Australian scientists last decade called for urgent action to manage the risks of weather disasters and advance adaptation in light of anthropogenic climate change. In that context, this chapter explores the ways people understand and live with severe tropical cyclones as a core component of regional identity. It draws from a new collection of 20 oral histories recorded in communities affected by Category-Five Cyclone Yasi (2011) in Far North Queensland, homing in on the combined narrative of wildlife conservationists Daryl Dickson and Geoff Moffatt. This life-narrative approach also allows space for the richness of detail that oral history offers in contextualising, in a sense actualising, a cautionary tale on our imminent future. Dickson and Moffatt’s story is one of human and non-human environmental interconnection, where disaster is experienced as the loss of “wild things” (the rich biodiversity of the Wet Tropics, encountered in everyday life) and is remembered in discourse of environmental (in)justice. The chapter focuses especially on segments of their story that engage with the social politics of belonging in cyclone country, illuminating the ways discourse on weather and climate disaster sits at the intersection of biography, culture, politics and place. Indeed, their story of the experience of Cyclone Yasi reinforces a transpersonal ecology, where the memory of disaster is written into the future. In turn, this chapter argues for the value of oral history in opening up space for difference in disaster storytelling, for survivors grappling with an altered sense of the human place in a warming world.

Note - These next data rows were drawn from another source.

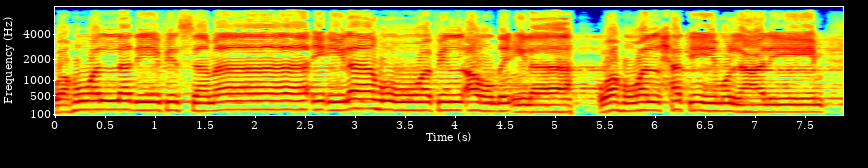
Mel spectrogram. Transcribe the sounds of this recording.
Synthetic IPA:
waɦʊwalːaðiːfiasːamaːʔɪʔɪlaːɦʊwafiːlʔɑɾˤd̪ˤɨʔɪlaːh | waɦʊwalħakiːmʊlʕaliːm

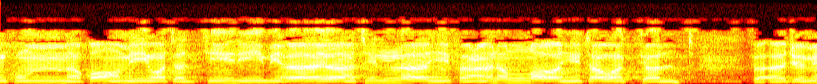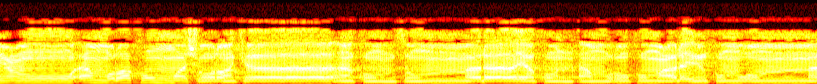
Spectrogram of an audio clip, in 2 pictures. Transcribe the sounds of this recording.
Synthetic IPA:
kʊmːɑqɑːmiːwat̪aðkiːɾiːbɪʔaːjaːt̪ɪlːaːhɪfaʕalaːlˤːɑːhɪt̪awakːalt̪ | faʔad͡ʒmaʕuːʔamɾˤɑkʊmwaʃʊɾˤɑkaːʔakʊmθʊmːalaːjakʊnʔamɾˤʊkʊmʕalajkʊmɣʊmːa

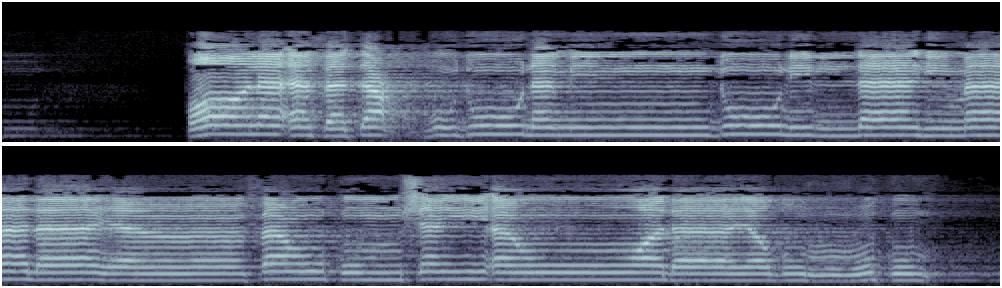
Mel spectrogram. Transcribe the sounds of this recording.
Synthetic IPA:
qɑːlaʔafat̪aʕbʊd̪uːnamɪn | d̪uːnɪlːaːɦɪmaːlaːjanfaʕʊkʊmʃajʔanwalaːjɑd̪ˤʊrːʊkʊm

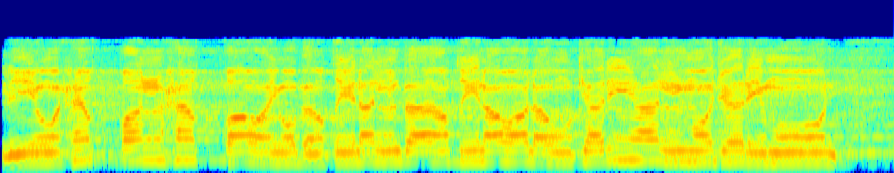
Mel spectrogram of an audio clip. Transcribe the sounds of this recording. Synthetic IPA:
lɪjʊħɪqːalħɑqːɑwajʊbt̪ˤɨnalbɑːt̪ˤɨlawalawkaɾɪhalmʊd͡ʒɾɪmuːn

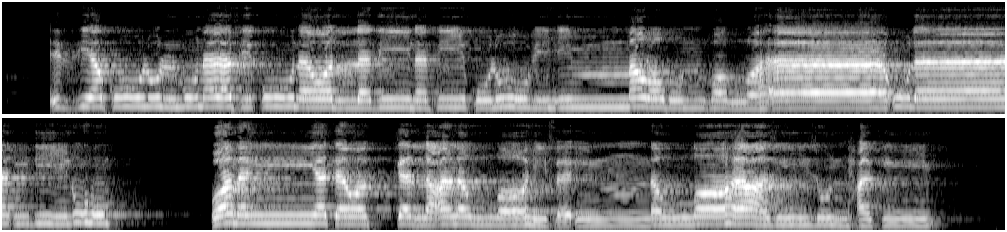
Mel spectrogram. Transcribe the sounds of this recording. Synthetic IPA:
ʔɪðjaquːlʊlmʊnaːfɪquːnawalːaðiːnafiːqʊluːbɪhɪmː | ɑɾˤɑd̪ˤn | ɣɑrˤwaɦaː | ʔʊlaː | ʔɪd̪iːnʊhʊm | wamanjat̪awakːalʕalaːlːɑːhɪfaʔɪnːalːɑːhaʕaziːzʊnħakiːm

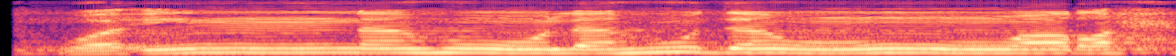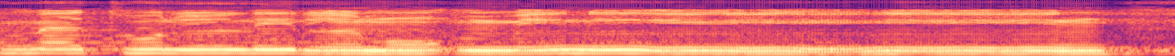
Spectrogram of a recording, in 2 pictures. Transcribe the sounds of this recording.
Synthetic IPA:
waʔɪnːaɦʊlaɦʊd̪awwɑɾˤɑħmatlɪlmʊʔmɪniː | n

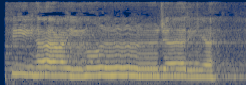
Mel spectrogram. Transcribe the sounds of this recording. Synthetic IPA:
fiːɦaːʕajnʊn | d͡ʒaːɾɪja

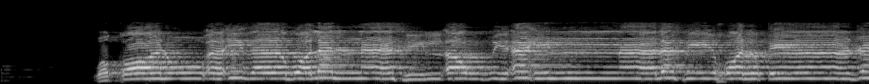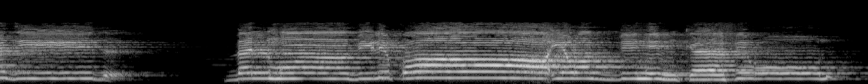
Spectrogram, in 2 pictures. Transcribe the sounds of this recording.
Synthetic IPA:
wɑqɑːluːʔaʔɪðaːd̪ˤɑlalnaːfillʔɑɾˤd̪ˤɨʔaʔɪnːaːlɪfiːxɑlqɪnd͡ʒad̪iːd̪ | balhʊmbɪlɪqɑː | ʔɪɾˤɑbːɪhɪmkaːfɪɾuːn

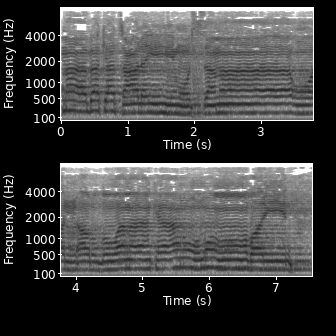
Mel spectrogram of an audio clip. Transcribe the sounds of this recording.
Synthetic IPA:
maːbakat̪ʕalajhɪmʊasːamaːʔʊwalʔɑɾˤd̪ˤwamaːkaːnuːmʊnðˤɑɾiːn

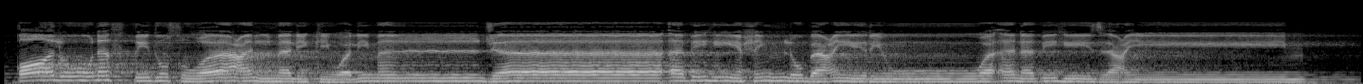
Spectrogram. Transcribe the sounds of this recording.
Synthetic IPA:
qɑːluːnafqɨd̪ʊsˤʊwaːʕalmalɪkɪwalɪman | d͡ʒaː | ʔabɪɦiħɪmlʊbaʕiːɾɪ | waʔanabɪɦiːzaʕi | m

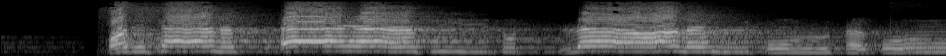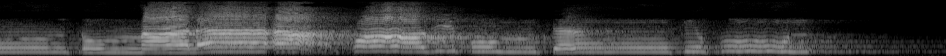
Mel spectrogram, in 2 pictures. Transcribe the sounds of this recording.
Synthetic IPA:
qɑd̪kaːnat̪̚ʔaːjaːt̪ɪt̪ʊlaːʕalajkʊmfakʊnn | t̪ʊmʕalaːʔaʕtˤɑːbɪkʊmt̪aŋ | kɪfuːn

|Title of host publication||Disasters in Australia and New Zealand|
|Subtitle of host publication||Historical Approaches to Understanding Catastrophe|
|Editors||Margaret Cook, Scott McKinnon|
|Place of Publication||Gateway Singapore|
|Number of pages||19|
|Publication status||Published - 2020|